When we discussed intransitive verbs, we introduced the concept of an adjunct. Since these optional elements of the verb phrase play no role in deciding which verb pattern is used in a particular sentence, you don't need to worry about them while you're figuring out what pattern is used. In practical terms, this means you can disregard adverb phrases and prepositional phrases when determining the verb subtype.[1] (Note that we're not ignoring them entirely; we're just putting them aside temporarily while we figure out the basic pattern of the verb phrase.)[2]

Simply ignoring adverb phrases and prepositional phrases, however, will not be enough to allow us to distinguish all complements from all adjuncts. Under some conditions NPs and AdjPs can also be adjuncts. If we don't distinguish those adjuncts, we can misanalyze our sentences.

(18) My wife fed the dog freshly-cooked chicken.
(19) My wife fed the dog Tuesday morning.

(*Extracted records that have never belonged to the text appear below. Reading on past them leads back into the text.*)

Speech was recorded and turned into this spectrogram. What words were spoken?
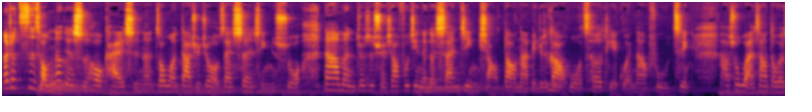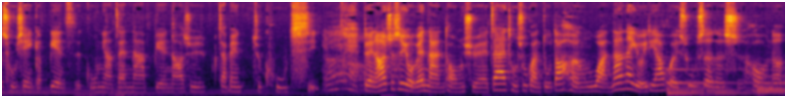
那就自从那个时候开始呢，中文大学就有在盛行说，那他们就是学校附近那个山径小道那边，就是刚好火车铁轨那附近，他说晚上都会出现一个辫子姑娘在那边，然后去在那边就哭泣，对，然后就是有位男同学在图书馆读到很晚，那那有一天要回宿舍的时候呢，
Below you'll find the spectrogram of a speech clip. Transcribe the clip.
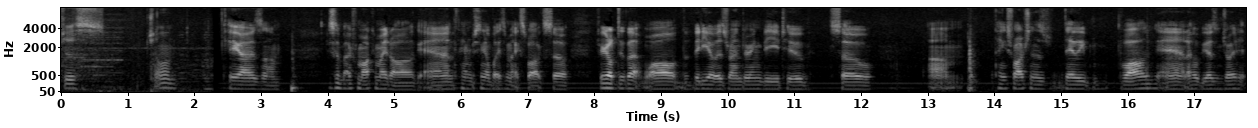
just chilling. Okay, guys, um, just got back from walking my dog, and I think I'm just gonna play some Xbox. So, I figured I'll do that while the video is rendering to YouTube. So, um, thanks for watching this daily vlog, and I hope you guys enjoyed it.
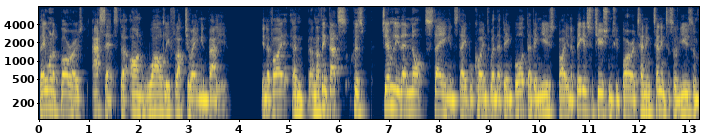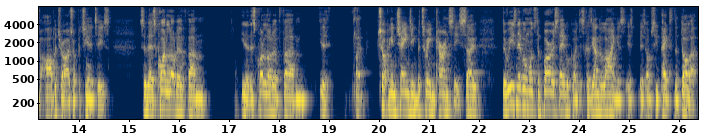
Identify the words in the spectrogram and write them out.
they want to borrow assets that aren't wildly fluctuating in value. You know, if I, and, and I think that's because generally they're not staying in stable coins when they're being bought. They're being used by you know big institutions who borrow, tending tending to sort of use them for arbitrage opportunities. So there's quite a lot of um, you know there's quite a lot of um, like chopping and changing between currencies. So the reason everyone wants to borrow stablecoins is because the underlying is, is, is obviously pegged to the dollar.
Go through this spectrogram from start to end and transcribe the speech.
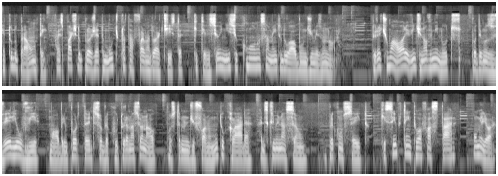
é Tudo para Ontem faz parte do projeto multiplataforma do artista que teve seu início com o lançamento do álbum de mesmo nome. Durante uma hora e 29 minutos, podemos ver e ouvir uma obra importante sobre a cultura nacional, mostrando de forma muito clara a discriminação, o preconceito que sempre tentou afastar, ou melhor,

In both (18) and (19), two NPs follow the verb fed. (18) is straightforward. The dog receives the chicken; we have a pattern of indirect object + direct object. On the other hand, if we try to fit (19) to the same pattern, things seem strange. Is Tuesday morning being fed to the dog? Clearly not. The other pattern with two NPs, VC, doesn't make much sense either. For that to work, Tuesday morning would be the object complement. But clearly that phrase isn't renaming the dog. Tuesday morning actually tells us when the action occurred. In other words, it is an adjunct, and fed in (19) is of type VT, with only a direct object as a complement.

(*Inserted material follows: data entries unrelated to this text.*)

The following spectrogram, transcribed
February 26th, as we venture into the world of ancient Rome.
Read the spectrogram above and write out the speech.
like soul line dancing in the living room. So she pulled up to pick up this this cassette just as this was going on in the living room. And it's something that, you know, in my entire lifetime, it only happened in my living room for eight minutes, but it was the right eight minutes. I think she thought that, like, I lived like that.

If all this seems very intricate, don't despair. First, the better you know the basic patterns, the easier it will be to spot the unusual cases. Second, there is a relatively simple test to distinguish complements from adjuncts: do so substitution. The phrase do so, changed as necessary for the appropriate tense and number, can be used to replace a verb phrase and all its complements. It does not replace the adjuncts, however:

(18a) My wife fed the dog freshly-cooked chicken yesterday, and I did so today.
(19a) My wife fed the dog Tuesday morning, and I did so Wednesday evening.
(19b) *My wife fed the dog Tuesday morning, and I did so the cat.

In (18a), did so replaces the verb and both noun phrases (fed the dog freshly-cooked chicken). In (19a), it replaces fed the dog, but as (19b) shows it cannot replace fed in the morning, or even fed alone.


[1] Some verbs (e.g., put) do require certain prepositional phrases; strictly speaking, such prepositional phrases are actually complements rather than adjuncts. But since none of our verb subtypes involve prepositional phrases, you do not need to distinguish between PP complements and adjuncts for this course.

[2] In some grammar books, you will find verb-phrase adjuncts called adverbials. This label is meant to express the traditional notion that such prepositional phrases and other constituents function in the same roles that adverbs do, while keeping distinct the form (AdvP, PP, etc.) from the function (adverbial). Although the desire to distinguish form and function is sound, I don't use the term because in practice I have found that the similarity in form between adverb and adverbial produces continuing confusion.